|07-21-2013 04:21 AM|
Oh and one more thing to remember. If you have a manual transmission, never push in the clutch when you are submerged. If you do, you will open up the flywheel and allow water, and whatever is in the water, to get up in your clutch and destroy it with a quickness.
If you happen to have a Rubicon you're a little bit protected thanks to the low crawl ratio in that if you are underwater and absolutely have to shift, into reverse for example, if you are in 4L you can kill the engine to shift and the start again without having to depress the clutch.
Again, this is only what I have read. Someone please correct me if I'm wrong.
|07-21-2013 04:11 AM|
Here is the thread I mentioned about extending your breather hoses.
Regarding the snorkel issue, AEV has this to say in their FAQs.
|07-21-2013 03:34 AM|
I can answer a little bit of this, but I'm no expert and like you, I've been wondering about a "complete" list without the harsh responses. Of course everything about water fording is at your own risk but it would be nice to know that you're fully prepared for it.

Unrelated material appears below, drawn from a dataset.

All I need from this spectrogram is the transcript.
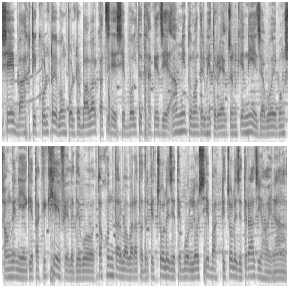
সেই বাঘটি কোল্টো এবং পল্টুর বাবার কাছে এসে বলতে থাকে যে, আমি তোমাদের ভিতরে একজনকে নিয়ে যাব এবং সঙ্গে নিয়ে গিয়ে তাকে খেয়ে ফেলে দেব। তখন তার বাবারা তাদেরকে চলে যেতে বললেও সে বাঘটি চলে যেতে রাজি হয় না।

The breather lines are little hoses coming out of each axle, transfer case and transmission. They are there to allow for the change in pressure inside each unit when they heat up during use. There is a really good thread on how to modify these to your needs. I'll look for it in a bit.
Another consideration is that if you get any water splashed up in your air intake as you are driving you can get water into your engine and cause serious problems. I've read that the pentastar is more well designed in this regard than the 3.8 was but I have no supporting knowledge of this. Your owners manual, I believe, says you can ford water at low speeds up to 30". But I believe on the Jeep website it clarifies that a little better to say that you can cross 30 inches at speeds up to 5 mph and "up to" 10 inches of water at speeds higer than 5 mph. I might have gotten those sources mixed up. I believe this is their way of addressing the possibility of water splashing into the intake at higher speeds, but again I am no expert and have not tried it. I have read people that have claimed to get water logged in only six inches of water. A snorkel should help address that.
My fear beyond those two points is the electronics... under the power seats, door connections, etc. But I have not found any real good answer on those besides "don't go in water". I've wondered about liquid tape around all of the connections n junk but I'm not sure how well that would go over.
Hopefully some experts can help out with the rest.
|07-21-2013 03:11 AM|
2013 JKR question
Hey guys, a quick question. Every time I read about someone taking their jeep "water fording" there typically follows a post with all kinds of issues. pink/red fluid in the driveway, possible water intake through the "breather" lines etc... then follows the harsh rhetoric from a few people. "Why'd you take your jeep through the water" and that type of thing. Correct me if I'm wrong but doesn't Jeep advertise 30 inches for the wrangler. So, to my question, at what depth do "breather" lines have issues and is there any other things that need to be taken into consideration prior to water fording activities? Thanks for the help guys!
PS, What are breather lines exactly?